Alvin & The Chipmunks: Road Chip

Review by Rob Carnevale

IndieLondon Rating: 2.5 out of 5

RESISTANCE almost seems futile now for the Alvin & The Chipmunk franchise given that we are now, somehow, four films in. So, if you’re willing to get on board then Road Chip continues to showcase the best and the worst that the series has to offer.

Walt Becker’s film is actually a great deal better than the previous instalment, Chip Wrecked, but it does test the patience at times by virtue of the incessant sweetness on show, the high pitched voices, the near-endless product placement, the pointless adult references and some of the wretched cover versions.

But it also somehow endears at times, whether its courtesy of a couple of really fun musical sequences, an always endearing Jason Lee (who gets a little more to do this time around) and an OTT but amiable pantomime villain performance from Veep‘s Tony Hale.

The story this time around finds music manager Dave (Lee) enjoying a blossoming romance with Samantha (Kimberly Williams-Paisley), a beautiful doctor, and embarking on a business trip to Miami where it looks as though he might be about to propose.

Fearful that this new chapter in Dave’s life might spell the end for them, and mindful of Samantha’s antagonistic stepbrother (Josh Green), Alvin (voiced by Justin Long), Theodore and Simon embark on a cross-country odyssey to prevent their best pal from ruining their lives.

The ensuing adventure boasts little in the way of plot surprises or even worthwhile character development and seems to exist only to ram home the point about dysfunctional family dynamics. But while that may often grate, particularly among the reluctant parents forced to drag their kids along, there are elements that enliven proceedings.

Some of the pratfalls that befall the central characters are amusing in an old school Tom & Jerry kind of way, with the hapless [but highly game] Hale forced to bear the brunt of most of it, while a couple of the musical numbers are genuinely rousing: a New Orleans-based take on Mark Ronson’s Uptown Funk being a particular standout.

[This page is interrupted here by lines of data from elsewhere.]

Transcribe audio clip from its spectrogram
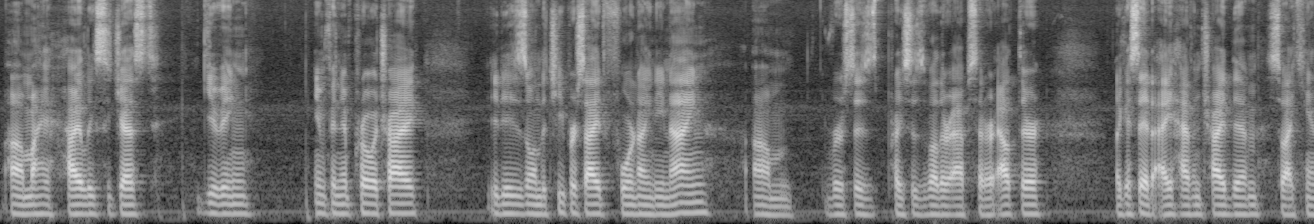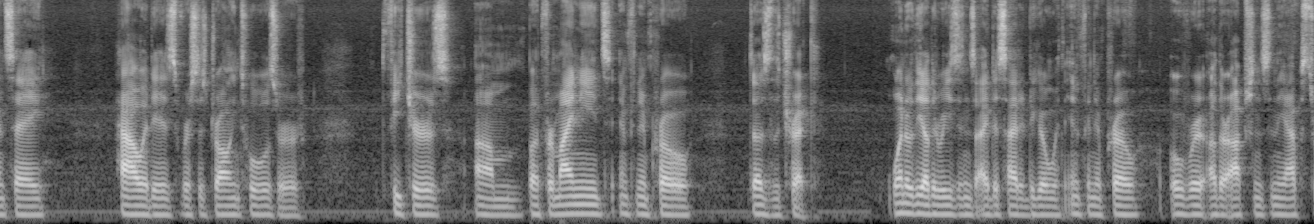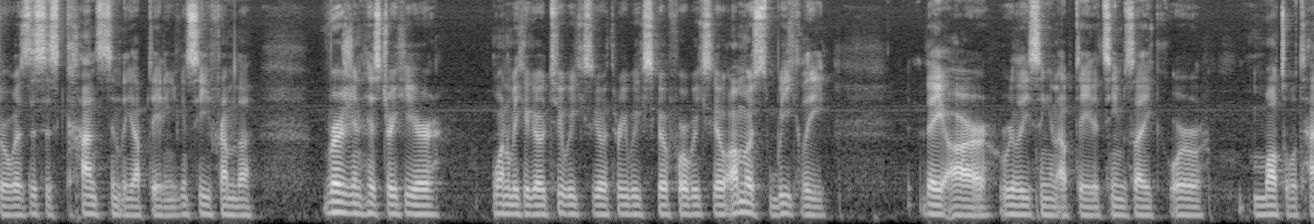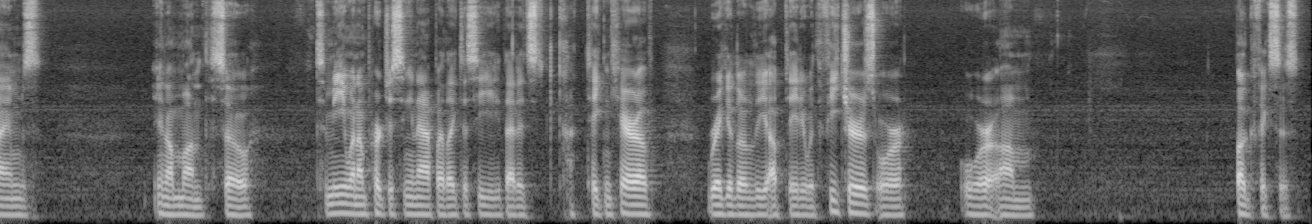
um, I highly suggest giving Infinite Pro a try. It is on the cheaper side, $4.99 um, versus prices of other apps that are out there. Like I said, I haven't tried them, so I can't say how it is versus drawing tools or features. Um, but for my needs, Infinite Pro does the trick. One of the other reasons I decided to go with Infinite Pro over other options in the App Store was this is constantly updating. You can see from the version history here, one week ago, two weeks ago, three weeks ago, four weeks ago, almost weekly, they are releasing an update, it seems like, or multiple times in a month. So to me, when I'm purchasing an app, I like to see that it's taken care of, regularly updated with features or or um, bug fixes.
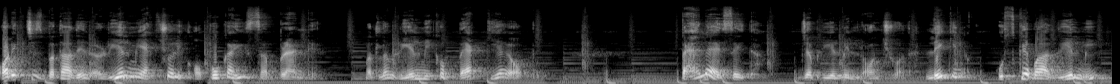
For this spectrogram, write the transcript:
और एक चीज़ बता दें रियलमी एक्चुअली ओप्पो का ही सब ब्रांड है। मतलब रियलमी को बैक किया है ओप्पो पहले ऐसे ही था, जब रियलमी लॉन्च हुआ था। लेकिन उसके बाद रियलमी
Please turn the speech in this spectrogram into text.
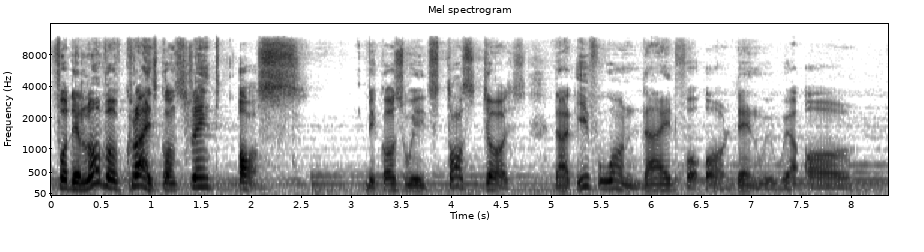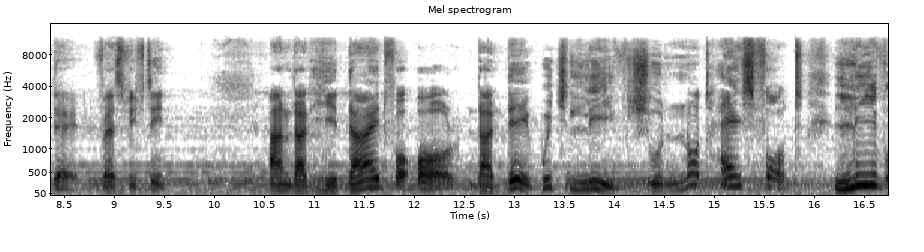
For the love of Christ constrained us, because we thus judge that if one died for all, then we were all dead. Verse 15. And that he died for all, that they which live should not henceforth live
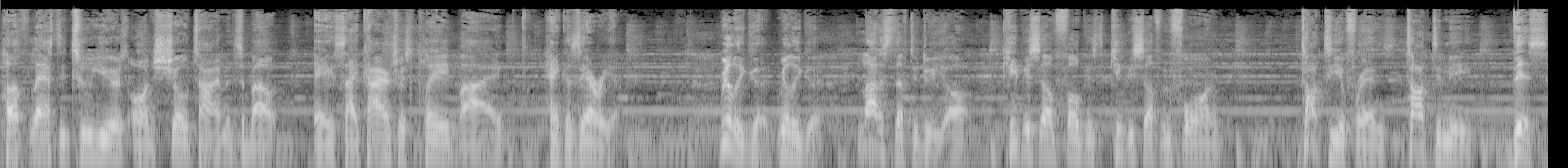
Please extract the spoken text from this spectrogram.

The decision to focus more on the guy chipmunks, rather than The Chipettes, also proves wise, as does the more low-key approach to the scale of the adventure.

It’s just a shame that some of the more onerous elements are left unchecked, including the unnecessary product placement (for all things Alvin related, as well as numerous other things), while a lot of the adult in-jokes (such as a cameo by John Walters or a nod to horror classic The Exorcist) are completely superfluous.

Still, if you’re looking for something to amuse the kids on a cold, windy afternoon then Road Chip is bearable enough – just. But a fifth film would really be a stretch.

Certificate: U
Running time: 92mins
UK Blu-ray & DVD Release: June 20, 2016